My Thoughts on Unicef

I have been following the aftermath of the Haiti earthquake on Doug Phillips' blog, through Vision Forum. Doug and his team are working to try and aid the orphans within their reach, who have all since been condemned to starvation, dehydration, and possibly death at the hands of Unicef(the UN chapter at work in Haiti). Apparently they are claiming that the outpouring of compassion and the desire to adopt orphans out of Haiti in this time of disaster will result in the s*xual or labor trafficking of these children. So all adoptions have been pretty much stopped. It sounds nice to the ears--of course children shouldn't be sold into slavery for any reason. But due to the limited resources that will stay very limited for quite some time, they are sentencing many of these children to die.
Understand that Unicef has very liberal ideas on abortion, infanticide, and whether or not they would admit it, eugenics--you know, genetic preferences for the strong and able and no preferences for the weak and suffering. Remember, this is the same group of people that frequently hold the opinion that there are too many people in the world anyway, so who cares if a few hundred thousand die--especially when they are the poorest of poor--the least of these. You think the hold on adoptions has to do with compassion and keeping children out of s*x trafficking?? I don't think so. I think they have very specific agendas about this and are allowing the deaths on purpose.
And even if one out of every five hundred children somehow did end up in sex trafficking, (and there is no evidence that that would happen) that is still 499 children who could be cared for and given a home, love and a future. By closing the borders, you could be sentencing half of those same five hundred children to death. Obviously, I am not sanctioning any trafficking, and even one child caught in s*x slavery is a horrific occurence. But the alternatives are even grimmer--if you were a Haitian mother, with three or four children during this time, and knew that your ability to provide for them was pretty much non-existent, would you want to wait day after day, watching your children cry, become sick, and perhaps die, not able to do anything to save them?? Or would you be willing to put them into the hands of people who would do their utmost to place them in good homes where they would be loved and cared for?? Don't be fooled.

Saturday, February 6, 2010

What things are happening...

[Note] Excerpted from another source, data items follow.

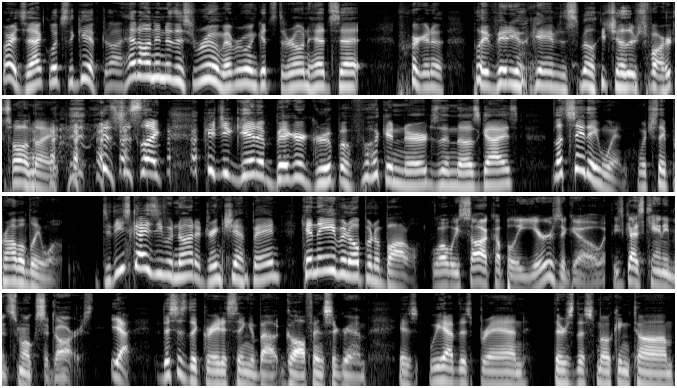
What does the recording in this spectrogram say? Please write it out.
All right, Zach, what's the gift? Uh, head on into this room. Everyone gets their own headset. We're gonna play video games and smell each other's farts all night. it's just like, could you get a bigger group of fucking nerds than those guys? Let's say they win, which they probably won't. Do these guys even know how to drink champagne? Can they even open a bottle? Well, we saw a couple of years ago, these guys can't even smoke cigars. Yeah, this is the greatest thing about golf Instagram is we have this brand. There's the smoking Tom.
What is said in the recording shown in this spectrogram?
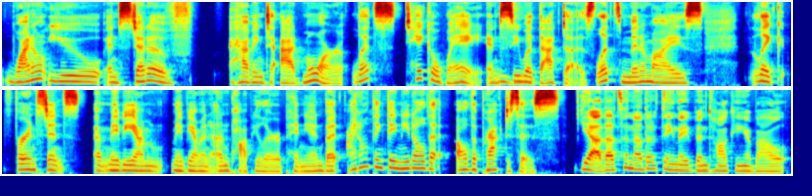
why don't you, instead of having to add more, let's take away and see Mhm. what that does. Let's minimize like for instance, uh, maybe I'm maybe I'm an unpopular opinion, but I don't think they need all the all the practices. Yeah, that's another thing they've been talking about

Life is so unpredictable. Just when you think things are settling down to a degree of permenance, the Lord changes your circumstances to see if you are still depending on Him, or whether you have started depending on the job, the schedule, the money, etc.
Curious?? Well, my husband got notice this week that the entire facility in Harrison Valley will be closing down as of April 9. All eighty-odd employees there will be out of work, and insurance by the end of that month. My dear husband says he had felt it in the air and knew that something was coming, just our heavenly Father preparing him...
So, we are busily (not frantically) putting together resumes, cover letters, and keeping eyes and ears open for any possiblity of work for him--especially work that would provide benefits for me (for the baby coming).
There is a possibility that he could be selected for some other position open elsewhere, as the company has promised that any willing to relocate would be given first dibs on jobs in other locations, but for as many that have lost their jobs, the few openings that there might be would not span to all of them.
I simply write to let you all know, as we could very well be moving sometime in the next two months--or at the very least, things could very well change in lots of ways--finances, schedules, location etc.
Please pray for us. However, this does come at a time when we have wondered what we should be doing, and whether any changes should be made. The Lord doesn't allow us to be indecisive. He comes in a makes the decision for us.